However, many out there were clamoring for General Manager Terry Ryan and the Pohlads to go in an entirely different direction and make a hire from outside rather than within. I really don't know if I have a great gut feeling either way on this. I think, as cliche as it sounds, time will tell.

The manager change was a necessary one, so I'm glad for that. I also don't think a skipper has sole control over how many wins a team gets during the year, but I'm hoping Molitor might be able to make some changes where he sees improvement could be made.

Finding the right changes
I'm not exactly sure what that would be. Maybe it's throwing baseball's book out the window for the ninth inning when your starter is cruising and you don't yank him in favor of the closer. Maybe it's laying out firmer expectations for players in the clubhouse and attaching consequences to those expectations. Maybe it's shuffling the batting order. Maybe it's working with players to improve the defense so we can get some Gold Glove Awards back to Minnesota.

Molitor said Tuesday that he could find a lot of things he liked about last year's team. That's fine, just make sure to build on those strengths and certainly not ignore the downfalls.

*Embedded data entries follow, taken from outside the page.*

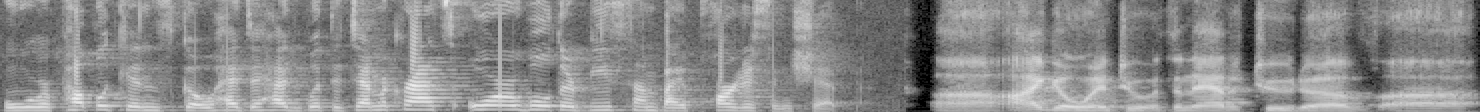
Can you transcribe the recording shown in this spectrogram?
Will Republicans go head to head with the Democrats, or will there be some bipartisanship? Uh, I go into it with an attitude of uh,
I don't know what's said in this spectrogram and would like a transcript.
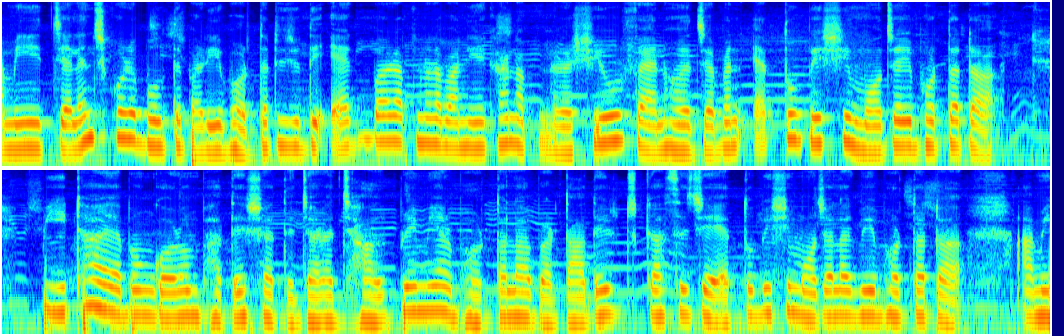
আমি চ্যালেঞ্জ করে বলতে পারি, ভর্তাটি যদি একবার আপনারা বানিয়ে খান, আপনারা শিওর ফ্যান হয়ে যাবেন এত বেশি মজা এই ভর্তাটা। পিঠা এবং গরম ভাতের সাথে যারা ঝাল প্রেমী আর ভর্তা লাভার, তাদের কাছে যে এত বেশি মজা লাগবে এই ভর্তাটা, আমি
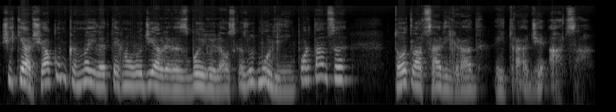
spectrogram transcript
Și chiar și acum, când noile tehnologii ale războiului le-au scăzut mult din importanță, tot la Țarigrad îi trage ața.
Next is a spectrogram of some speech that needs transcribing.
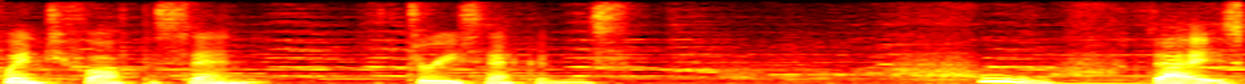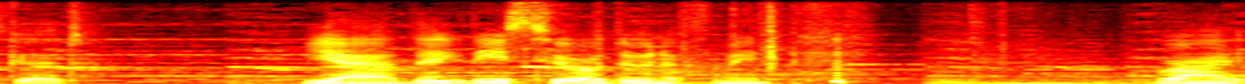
25% for three seconds. Whew, that is good. Yeah, these two are doing it for me. right.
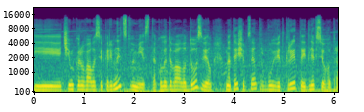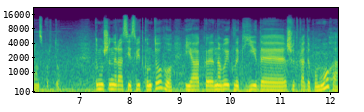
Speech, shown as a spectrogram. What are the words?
і чим керувалося керівництво міста, коли давало дозвіл на те, щоб центр був відкритий для всього транспорту. Тому що не раз є свідком того, як на виклик їде швидка допомога,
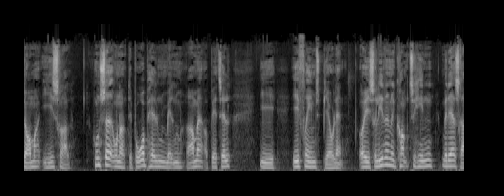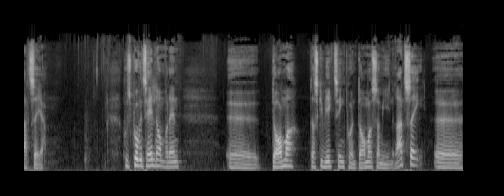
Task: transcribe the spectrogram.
dommer i Israel. Hun sad under Deborah-palmen mellem Ramah og Bethel i Efraims bjergland, og israelitterne kom til hende med deres retssager. Husk på, at vi talte om, hvordan øh, dommer der skal vi ikke tænke på en dommer som i en retssag. Øh,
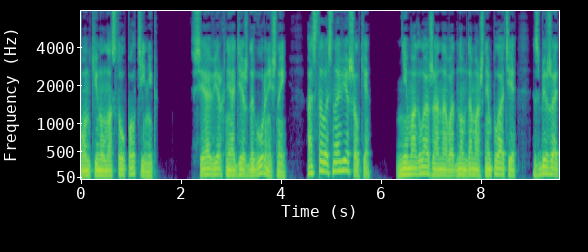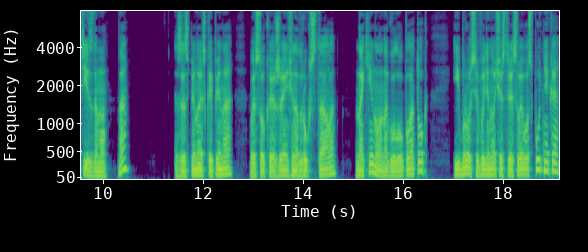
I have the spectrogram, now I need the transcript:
Он кинул на стол полтинник. Вся верхняя одежда горничной осталась на вешалке. Не могла же она в одном домашнем платье сбежать из дому, а? За спиной Скопина высокая женщина вдруг встала, накинула на голову платок и, бросив в одиночестве своего спутника,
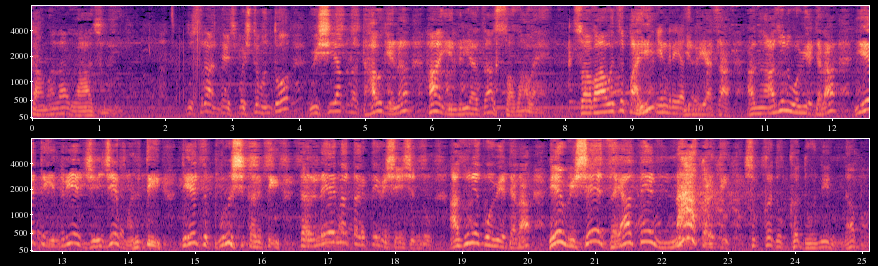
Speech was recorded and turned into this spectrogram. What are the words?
कामाला लाज नाही. दुसरा अध्याय स्पष्ट म्हणतो विषयाकडे धाव घेणं हा इंद्रियाचा स्वभाव आहे. स्वभावच पाही इंद्रियाचा. अजून ओवी आहे त्याला येत इंद्रिय जे जे म्हणती तेच पुरुष करती तरले न तरते विषय सिंधू. अजून एक ओवी आहे त्याला हे विषय जया ते ना कळती सुख दुःख दोन्ही न पाहू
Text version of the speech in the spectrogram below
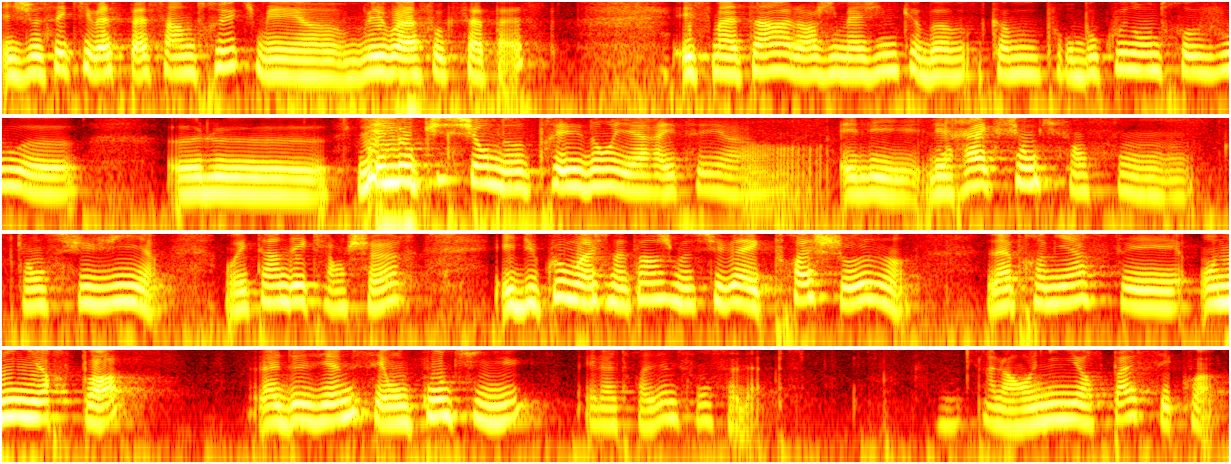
Et je sais qu'il va se passer un truc, mais, euh, mais voilà, il faut que ça passe. Et ce matin, alors j'imagine que, bah, comme pour beaucoup d'entre vous, euh, euh, l'élocution de notre président y a arrêté et les, réactions qui s'en sont qui ont suivi ont été un déclencheur. Et du coup, moi, ce matin, je me suis avec trois choses. La première, c'est on n'ignore pas. La deuxième, c'est on continue. Et la troisième, c'est on s'adapte. Alors, on n'ignore pas, c'est quoi?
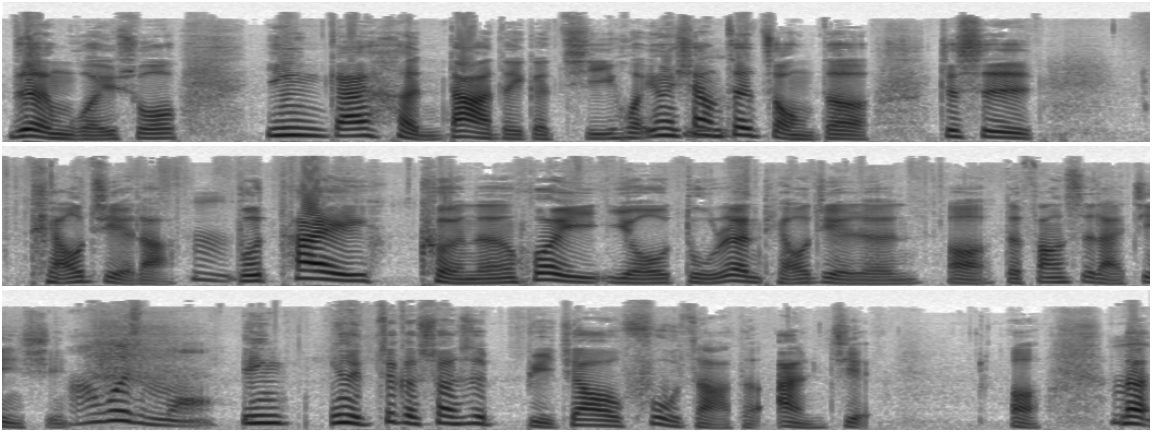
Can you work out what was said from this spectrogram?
认为说，应该很大的一个机会，因为像这种的，就是调解啦，嗯，不太可能会由独任调解人哦的方式来进行啊？为什么？因因为这个算是比较复杂的案件。哦，那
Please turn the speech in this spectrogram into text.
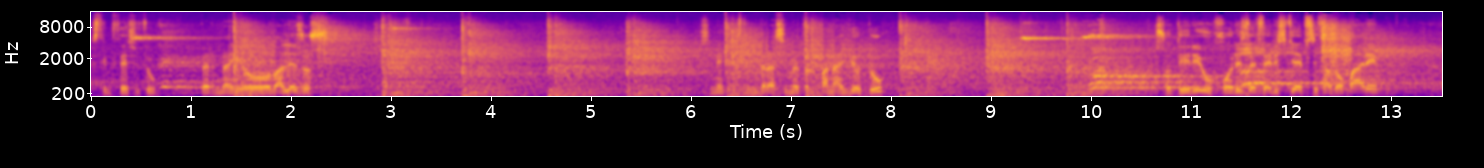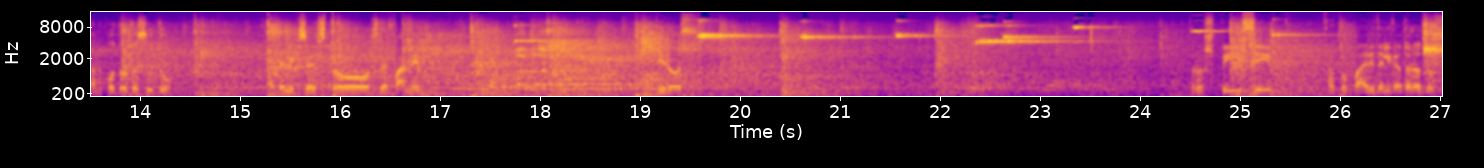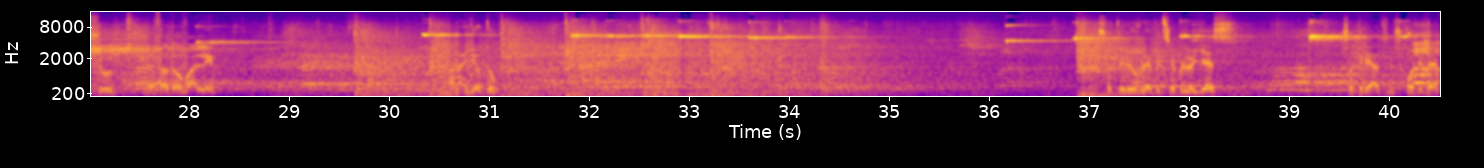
Στην θέση του περνάει ο Δαλέζος. Συνέχεια στην δράση με τον Παναγιώτου. Σωτηρίου χωρίς δεύτερη σκέψη θα το πάρει. Ήταν κοντό το σου του. Κατέληξε στο Στεφάνι. Τύρος. Προσποίηση. Θα το πάρει τελικά τώρα το σουτ. Δεν θα το βάλει. Παναγιώτου. Σωτηρίου βλέπει τις επιλογές. Σωτηριάδης με συγχωρείτε.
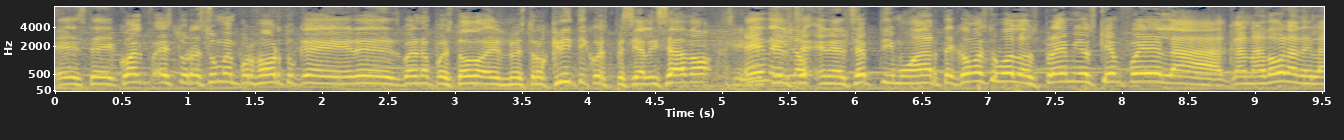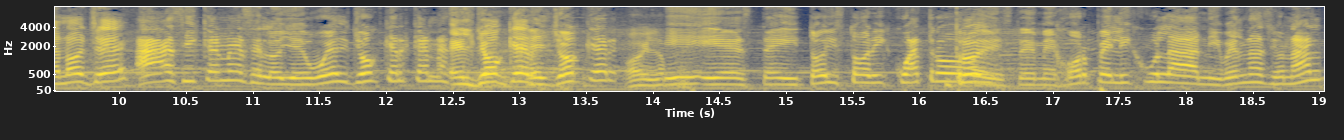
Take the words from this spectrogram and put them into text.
Este, ¿cuál es tu resumen, por favor? Tú que eres, bueno, pues todo en nuestro crítico especializado en el, en el séptimo arte. ¿Cómo estuvo los premios? ¿Quién fue la ganadora de la noche? Ah, sí, Canas, se lo llevó el Joker, Canas. El Joker. El Joker. Y, pues. y, este, y Toy Story 4, Troy. este, mejor película a nivel nacional.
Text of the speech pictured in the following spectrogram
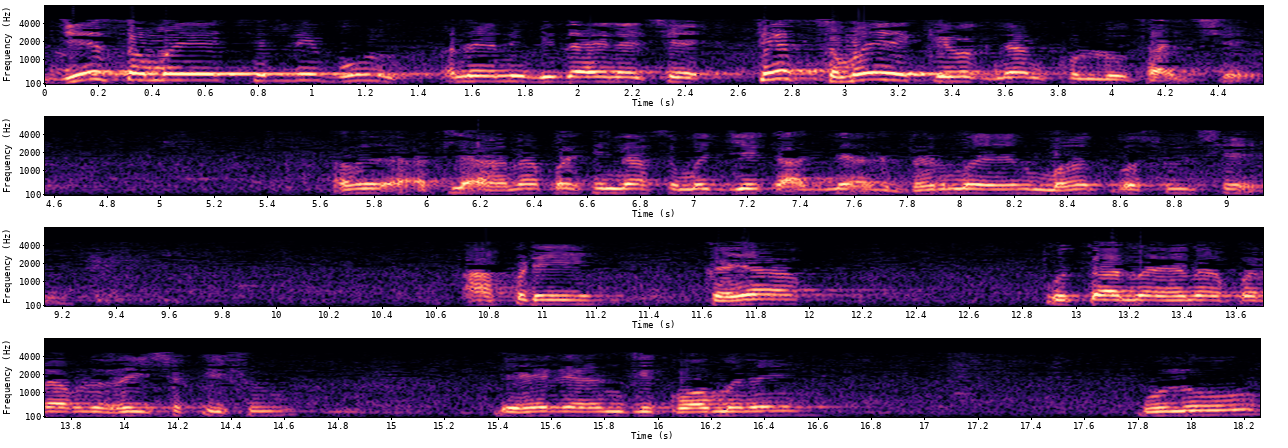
જે સમયે છેલ્લી ભૂલ અને એની વિદાય લે છે, તે સમયે કેવું જ્ઞાન ખુલ્લું થાય છે. હવે એટલે આના પરથી ના સમજીએ કે આજ્ઞા ધર્મ એનું મહત્વ શું છે? આપણે કયા પોતાના એના પર આપણે રહી શકીશું? બેહરિયાનજી કહો નહીં બોલો.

I'm also curious to see who the supporting coaches will be. The past few years, the Twins simply shuffled guys around to different positions rather than go out and find replacements. I am definitely interested to see who's hired as the pitching coach; I really think Rick Anderson needed to go more than Gardy but also recognized they were a package deal.

Molitor had a great career
Though he's a St. Paul lad and Cretin High graduate, just like Joe Mauer, Molitor didn't put on a Twins uniform until the end of his playing career. He spent most of his tenure with the Milwaukee Brewers where he racked up triples, hits and .300 batting averages.

He won a World Series with the Toronto Blue Jays in 1993 and took home MVP honors for his performance in the Series. He knocked in his 3,000th hit as a member of the Twins. He's also one of those players who has the honor of getting voted into the Baseball Hall of Fame as a first-timer.

I just hope he can be as successful with a manager's cap on as he was with a batting helmet.